"I never knew hot boats could actually raise the temperature of a
body of water," I observe. We are standing on the docks at Lake
Robinson, near Hartsville, S.C., watching a dozen or more runabouts
perform. The heat emanating from the lake weighs on our skin.
Al Fink, president of Stingray Boats, grins.
"This whole lake is a cooling pond for that nuke over
there," he says.
I peer at the tower peeking through the pines. I prefer my version.
A few minutes later, I step aboard the fire-engine red 230SX
closed-deck sportboat and in about the time it takes to get the boat
up on plane--i.e., a nanosecond or two--my curly locks have been
straightened out by the apparent breeze. These boats are quick.
Al Fink is right about one other thing: "This is a real
sensitive boat," he said. "It's like a fighter plane: it
goes where you point, right now."
Does it ever!
This little hotshot is the end product of what has to be the most
technologically advanced boat company in the world. Al Fink, the
ultimate tech head, was using computers, high-pressure water jets to
cut parts, and five-axis routers to perfect hull shapes before most
folks ever heard about them. He was the first boat company on the
World Wide Web and by, 1999, he will have expanded his database so that
every buyer of Stingray boats--model years 1997 forward--will have
their boats listed by serial number. Punch it in and call up complete
construction data on your boat. All parts and builder history are
Meanwhile, out on the lake, I'm admiring his handiwork from several
different angles, not the least of which are comfort and style.
The 230SX has a handsome, functional helm station with a black
dash and very fighter-plane-looking gauges. Two bolster seats drop
down (an option) so you can stand, if you like. Under the console
is a swing-out step for getting up and through the walk-through,
although you can only use it when the cabin door is closed. There
also is a rear bench seat for three diminutive lovelies or two
people who've just feasted on tomatoes, fried chicken, macaroni
and cheese, green beans, and biscuits, which I just had. (Al is
the consummate host.) Handholds on both sides. Necessary item.
Below, there is an ingenious V-berth with three cushions on the
after end. Under the one on the far left is a sink; the center one
lifts to reveal a Porta Potti, and the one on the right conceals a

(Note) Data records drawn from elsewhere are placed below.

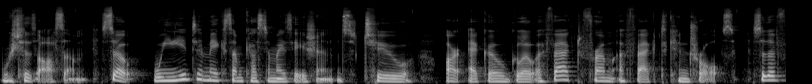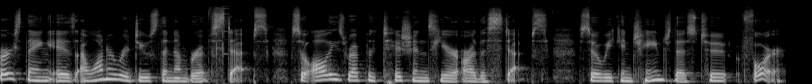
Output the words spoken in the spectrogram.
which is awesome. So we need to make some customizations to our echo glow effect from effect controls. So the first thing is I want to reduce the number of steps. So all these repetitions here are the steps. So we can change this to four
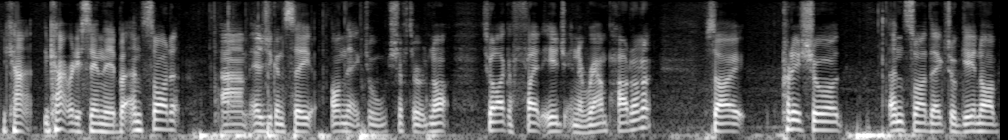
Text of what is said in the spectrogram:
You can't you can't really see in there but inside it um, as you can see on the actual shifter or not it's got like a flat edge and a round part on it. So pretty sure inside the actual gear knob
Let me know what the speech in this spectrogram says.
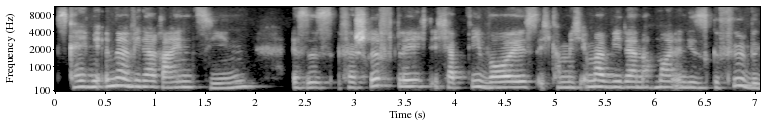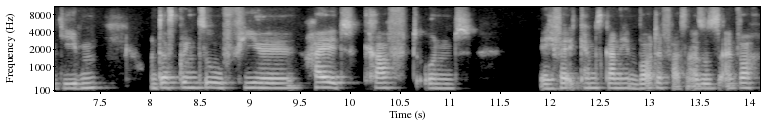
das kann ich mir immer wieder reinziehen. Es ist verschriftlicht, ich habe die Voice, ich kann mich immer wieder nochmal in dieses Gefühl begeben. Und das bringt so viel Halt, Kraft und ich, ich kann es gar nicht in Worte fassen. Also es ist einfach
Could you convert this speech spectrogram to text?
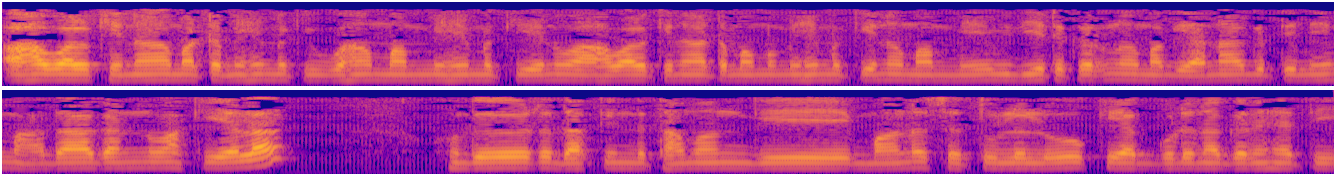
අහවල් කෙනා මට මෙහෙම කිව්වහම මම මෙහෙම කියනවා අහවල් කෙනාට මම මෙහෙම කියනවා මම මේ විදිහට කරනවා මගේ අනාගතේ මෙහෙම හදාගන්නවා කියලා හොඳට දකින්න තමන්ගේ මනස තුල ලෝකයක් ගොඩනගන හැටි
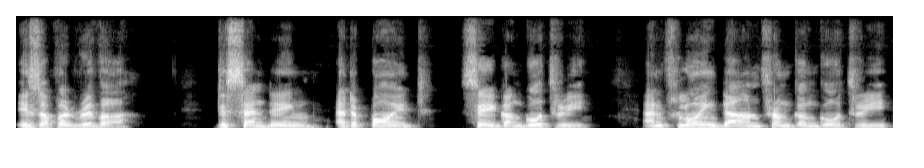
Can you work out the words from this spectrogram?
is of a river descending at a point, say Gangotri, and flowing down from Gangotri,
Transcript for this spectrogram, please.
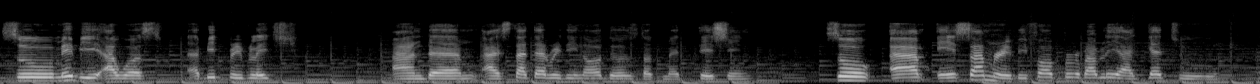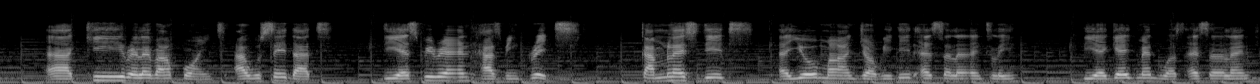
So maybe I was a bit privileged, and um, I started reading all those documentation. So, um, in summary, before probably I get to a key relevant point, I would say that the experience has been great Kamlesh did a yeoman job. He did excellently. The engagement was excellent.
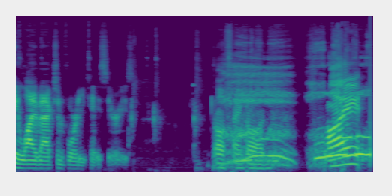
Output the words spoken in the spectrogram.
a live action 40k series. Oh, thank God. I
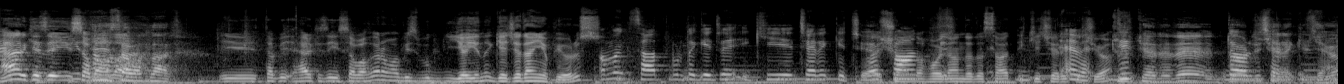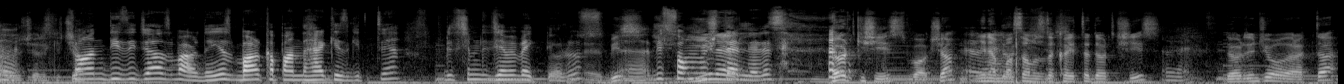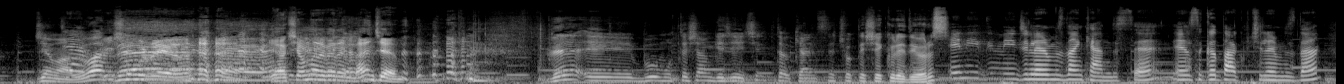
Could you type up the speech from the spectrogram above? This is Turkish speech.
Herkese iyi İyi sabahlar. sabahlar. Ee, tabii herkese iyi sabahlar ama biz bu yayını geceden yapıyoruz. Ama saat burada gece 2 çeyrek geçiyor. Şu, Şu, anda an Hollanda'da saat 2 çeyrek Evet. geçiyor. Türkiye'de de Dördü dördü çeyrek çeyrek geçiyor. Evet. Dördü çeyrek şu geçiyor. an dizi caz bardayız. Bar kapandı, herkes gitti. Biz şimdi Cem'i bekliyoruz. Evet, biz Ee, biz son yine- müşterileriz. 4 kişiyiz bu akşam. Evet. Yine masamızda kayıtta 4 kişiyiz. evet. Dördüncü olarak da Cem abi var. İşte buradayım. İyi akşamlar efendim. Ben Cem. Ve e, bu muhteşem gece için tabii kendisine çok teşekkür ediyoruz. En iyi dinleyicilerimizden kendisi. En sıkı takipçilerimizden.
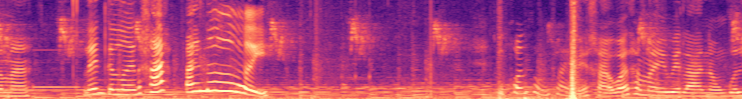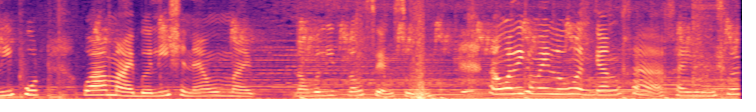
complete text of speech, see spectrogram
จะมาเล่นกันเลยนะคะ ไปเลย ทุกคนสงสัยไหมคะว่าทำไมเวลาน้องเบอร์รี่พูดว่า my b e r r y channel my น้องเบอร์รี่ต้องเสียงสูง น้องเบอร์รี่ก็ไม่รู้เหมือนกันค่ะ ใครรู้ช่วย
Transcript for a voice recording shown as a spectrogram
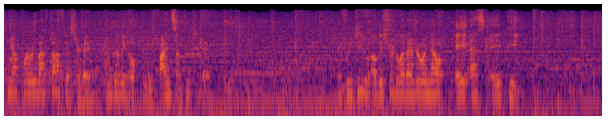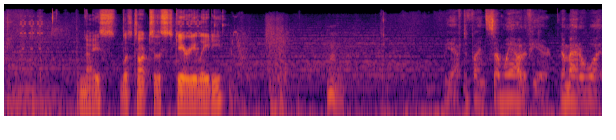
We're picking up where we left off yesterday. I'm really hoping we find something today. If we do, I'll be sure to let everyone know ASAP. Nice. Let's talk to the scary lady. Hmm. We have to find some way out of here, no matter what.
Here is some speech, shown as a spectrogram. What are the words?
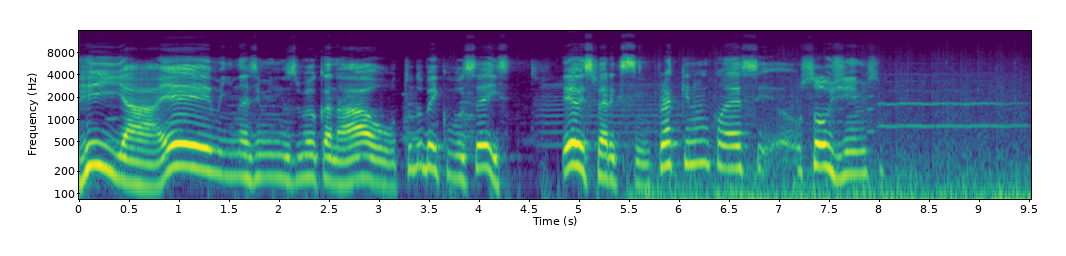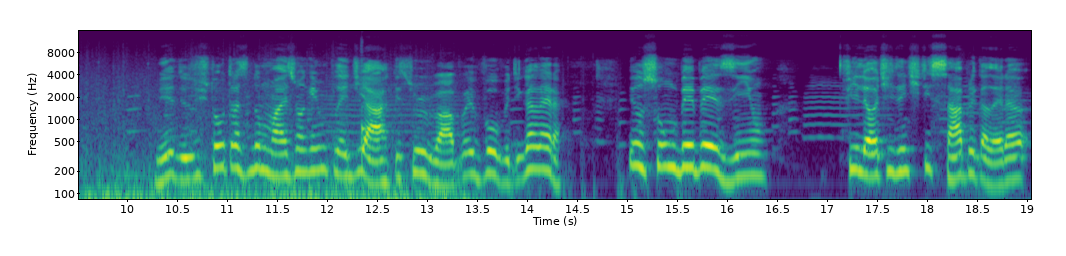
E aí, meninas e meninos do meu canal, tudo bem com vocês? Eu espero que sim. Pra quem não me conhece, eu sou o Gêmeos. Meu Deus, estou trazendo mais uma gameplay de Ark Survival Evolved. Galera, eu sou um bebezinho, filhote de dente de sabre, galera.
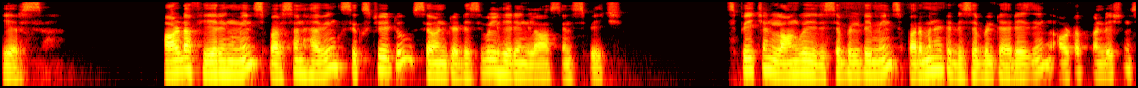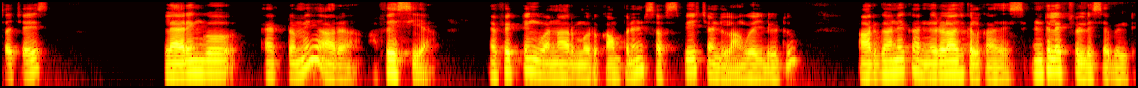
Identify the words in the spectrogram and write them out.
ears. Hard of hearing means person having 60 to 70 decibel hearing loss in speech. Speech and language disability means permanent disability arising out of conditions such as laryngoectomy or aphasia, affecting one or more components of speech and language due to organic or neurological causes. Intellectual disability.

one-burner Origo 2000 alcohol stove. Nice round hatch over the berth.
You could live on this boat. Sort of. Neat for overnighting,

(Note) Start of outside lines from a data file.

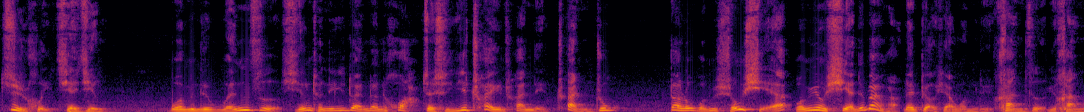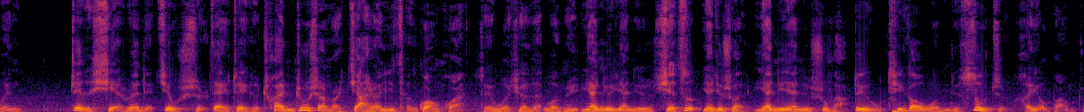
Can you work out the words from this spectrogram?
智慧结晶，我们的文字形成的一段段的话，这是一串一串的串珠，到了我们手写，我们用写的办法来表现我们的汉字与汉文。这个写出来的就是在这个串珠上面加上一层光环，所以我觉得我们研究研究写字，也就是说研究研究书法，对提高我们的素质很有帮助。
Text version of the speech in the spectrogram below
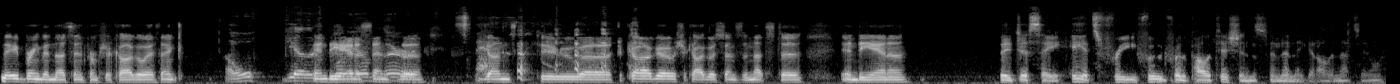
They bring the nuts in from Chicago, I think. Oh, yeah. Indiana plenty of 'em sends there. the guns to uh, Chicago. Chicago sends the nuts to Indiana. they just say, "Hey, it's free food for the politicians," and then they get all the nuts they want.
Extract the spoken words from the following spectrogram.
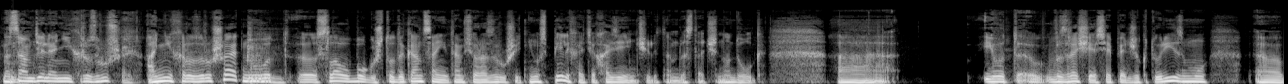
На самом деле они их разрушают. Они их разрушают, но вот, э, слава богу, что до конца они там все разрушить не успели, хотя хозяйничали там достаточно долго. А, и вот, э, возвращаясь опять же к туризму, э,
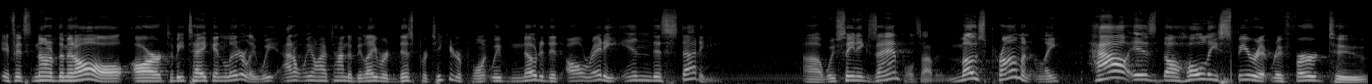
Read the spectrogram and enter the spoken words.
if it's none of them at all, are to be taken literally. We I don't we don't have time to belabor this particular point. We've noted it already in this study. Uh, we've seen examples of it. Most prominently, how is the Holy Spirit referred to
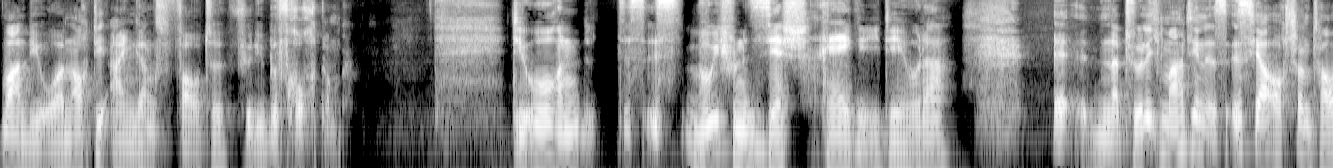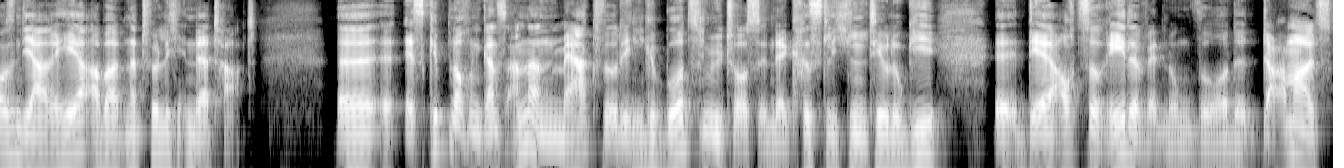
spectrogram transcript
waren die Ohren auch die Eingangspforte für die Befruchtung. Die Ohren, das ist wirklich schon eine sehr schräge Idee, oder? Äh, natürlich, Martin, es ist ja auch schon tausend Jahre her, aber natürlich in der Tat. Äh, es gibt noch einen ganz anderen merkwürdigen Geburtsmythos in der christlichen Theologie, äh, der auch zur Redewendung wurde. Damals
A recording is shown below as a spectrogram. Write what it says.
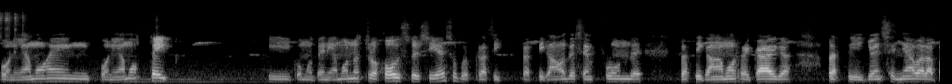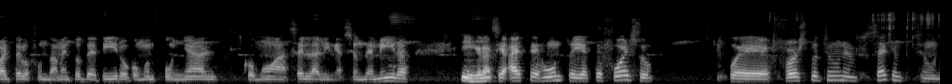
poníamos en poníamos tape y como teníamos nuestros holsters y eso, pues practi- practicábamos desenfunde, practicábamos recarga, practi- yo enseñaba la parte de los fundamentos de tiro, cómo empuñar, cómo hacer la alineación de mira. Y Ujú. gracias a este junte y este esfuerzo, pues First Platoon y Second Platoon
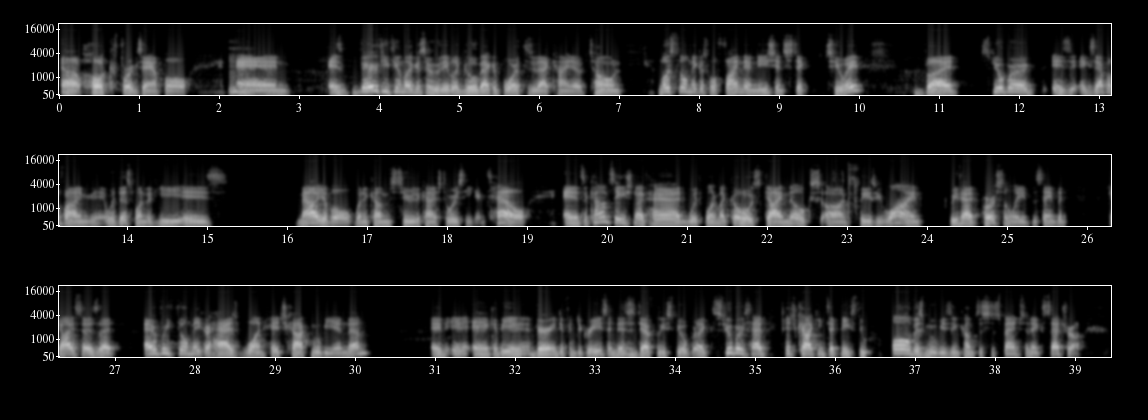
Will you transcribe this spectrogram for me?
uh, Hook, for example. Mhm. And as very few filmmakers who are able to go back and forth to that kind of tone, most filmmakers will find their niche and stick to it. But Spielberg is exemplifying with this one that he is malleable when it comes to the kind of stories he can tell. And it's a conversation I've had with one of my co-hosts, Guy Milks, on Please Rewind. We've had personally the same thing. Guy says that every filmmaker has one Hitchcock movie in them, and, and, and it can be in varying different degrees. And this is definitely Spielberg. Like Spielberg's had Hitchcocking techniques through all of his movies, and comes to suspension, etc.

Power on the 230SX is a single 300-hp Merc Mag MPI with Bravo I
outdrive. In the engine room, flanking the engine, are two carpeted
panels that swing up to form storage spaces.
Back on the dock, the laconic Al Fink watches as I reinvent my
"They're good on handling a load," he says. (Am I
supposed to take this personally?) "If you like to drive a
ten-year-old station wagon, you won't like our boats. If you like
the sensitivity and response of a Porsche, you'll love them."
Al Fink is right about that, too. Al Fink is right about a lot of
Motor Boating & Sailing